Part of what I love so much about this series is that this author is so good at exploring and drawing something beautiful and meaningful (as well as terrifying) out of the pain of human experience, particularly concepts of mental illness. I don’t know much about sociopathy, but I’ve struggled with depression and have various family members who have struggled with mental illness, even going back a few generations. I love that this author is willing to have a discussion through storytelling about both what makes mental illness scary and sad, as well as what makes it interesting and human. He’s the sort of author that makes the horror genre beautiful because of its potential to explore the darkness and find the contrasting light of human nature’s potential in the midst.

Well done, Wells! Again, I’m a huge, huge fan of this series—it’s definitely one of my favorite sets of books. (In fact, I should probably put the series down on my little “favorite books” list under my About Me tab.)

You can pick up a copy of Over Your Dead Body, or any of the I Am Not A Serial Killer books here on Amazon:

Or you could do what I did and listen to the amazing Kirby Heyborne narrate this book over here on Audible:

Thoughts on “Tribe” by Sebastian Junger

I really enjoyed this book and wanted to share it. Wonderful discussions about gendered adaptations and approaches to threat and conflict. Mental illness, and societal as well as evolutionary adaptations we possess for dealing with trauma. And our human need for strong social bonds and meaningful opportunities to come together as one to contribute to, protect, and heal our communities. Thought-provoking, sincere, hopeful, and deeply moving writing (or, in the case of the audiobook version I “read,” listening). Also a decent commentary on the challenges we face in America and other developed Western societies, where we have incredible blessings of health, security, technological advances, and prosperity that also tend to stratify us into social or political classes and isolate us from one another.

There are so many cool things I could talk about with this short book, but I’ll leave the discussion here. I feel greatly enriched by this book, and I’m growing rather fond of Sebastian Junger’s well-researched and thoughtful perspectives of humanity. There’s a lot more potential for good in our natures and tendencies than we often consider, and we humans need one another more than we know.

Highly recommended read!

You can find Tribe here on Audible (read by the author himself):

Or here on Amazon:

Review: Writers of the Future Volume 32

I love the stories in this anthology! There’s quite a range in style and variety, all of them intriguing in their own way, and that’s what I always love about the Writers of the Future works. I’ve enjoyed these stories and highly recommend this collection to aspiring writers and lovers of sci-fi and fantasy alike.

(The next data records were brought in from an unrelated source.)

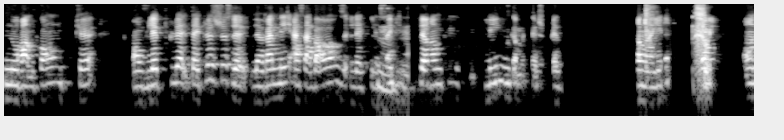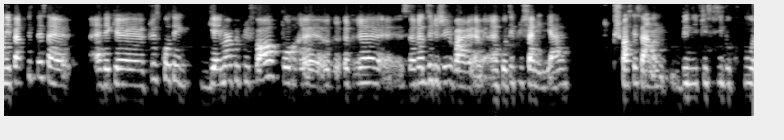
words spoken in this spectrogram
nous rendre compte que on voulait peut-être plus juste le, ramener à sa base, le, le mmh simplifier, le rendre plus lean, comme je pourrais en anglais. Donc, on est parti peut-être euh, avec euh, plus côté gamer un peu plus fort pour se rediriger vers un côté plus familial. Je pense que ça en bénéficie beaucoup.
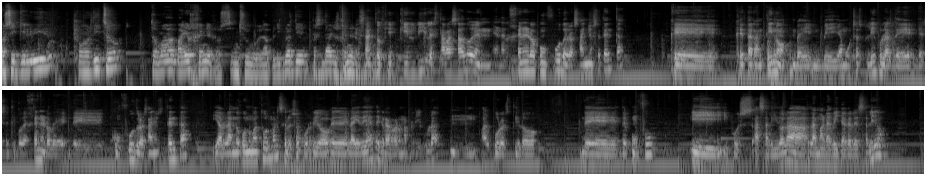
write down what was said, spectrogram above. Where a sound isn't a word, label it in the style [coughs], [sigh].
Bueno, sí, Kill Bill, como os he dicho, toma varios géneros. En su, la película tiene, presenta varios géneros. Exacto, Ki- Kill Bill está basado en, en el género kung fu de los años 70, que, que Tarantino ve- veía muchas películas de, de ese tipo de género, de, de kung fu de los años 70, y hablando con Uma Thurman se les ocurrió eh, la idea de grabar una película mm, al puro estilo de, de kung fu, y, y pues ha salido la, la maravilla que les salió.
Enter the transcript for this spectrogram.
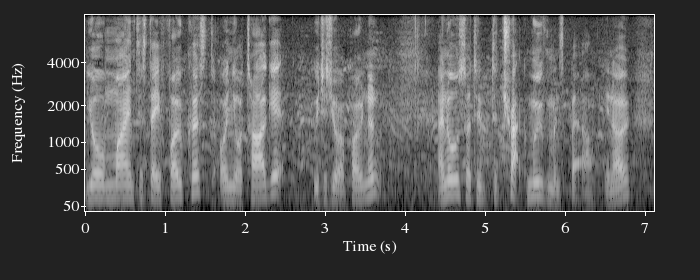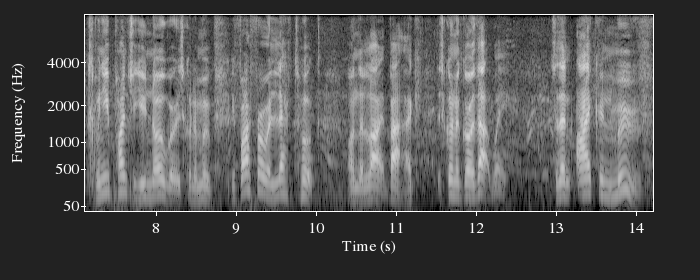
your mind to stay focused on your target which is your opponent and also to, to track movements better, you know? Because when you punch it, you know where it's going to move. If I throw a left hook on the light bag, it's going to go that way. So then I can move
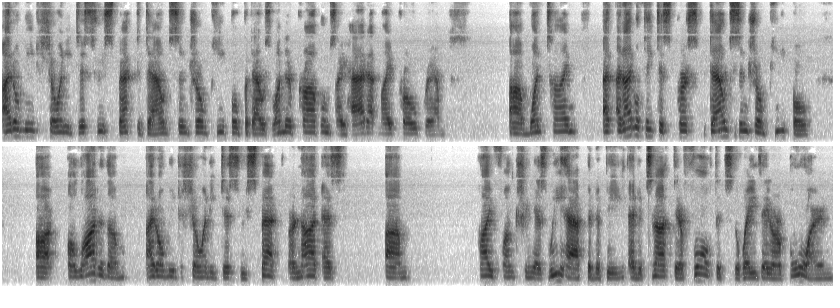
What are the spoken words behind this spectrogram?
I don't mean to show any disrespect to Down syndrome people, but that was one of the problems I had at my program. Um, one time, and, I don't think this person Down syndrome people are a lot of them. I don't mean to show any disrespect, are not as um, high functioning as we happen to be, and it's not their fault, it's the way they are born.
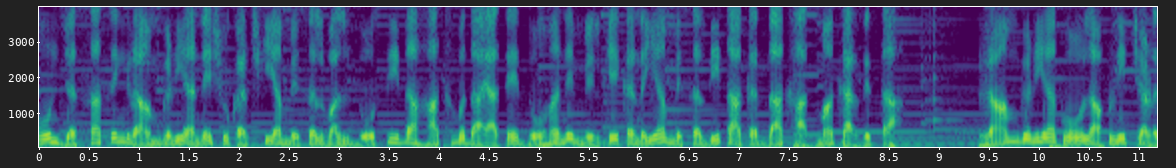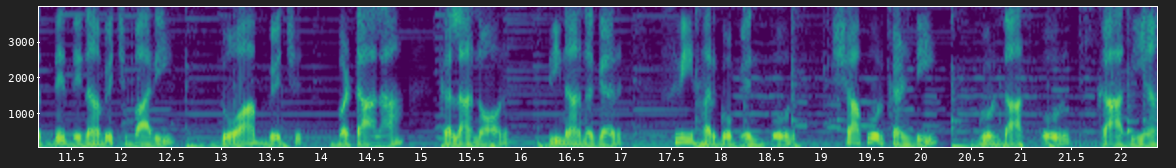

I want to highlight “Cry Havoc” by Julie Frost in particular. I know Julie from various Utah conventions and conferences over the years, and am delighted to see her make it into this collection after so much hard work and persistence submitting to the Writers of the Future contests. I’ve been meaning to keep a promise to write a formal review of her story (or, at least, the anthology) for a while.

“Cry Havoc” is a tale of revenge and redemption through the eyes of a werewolf named Nate who has seen the last of his pack mates taken out by a hunter’s silver bullet. Hunters and werewolves have a special kind of feud that the law turns a blind eye to, and Nate goes on a killing spree to wipe out the people he views as a threat to his existence–with one very clever twist of events that unfolds right at the end. This story sets a tone that is both intense and full of heart. It was unique and so much fun to read. I can only imagine that Julie’s full-length novel Pack Dynamics carries on her fabulous storytelling style with the werewolves she writes best.

Congratulations Julie! And to all the authors in this collection–great work. Your voices are all so different and I’m excited to see what else you all come out with as your careers flourish.

You can purchase a copy of Writers of the Future Volume 32 here on Amazon: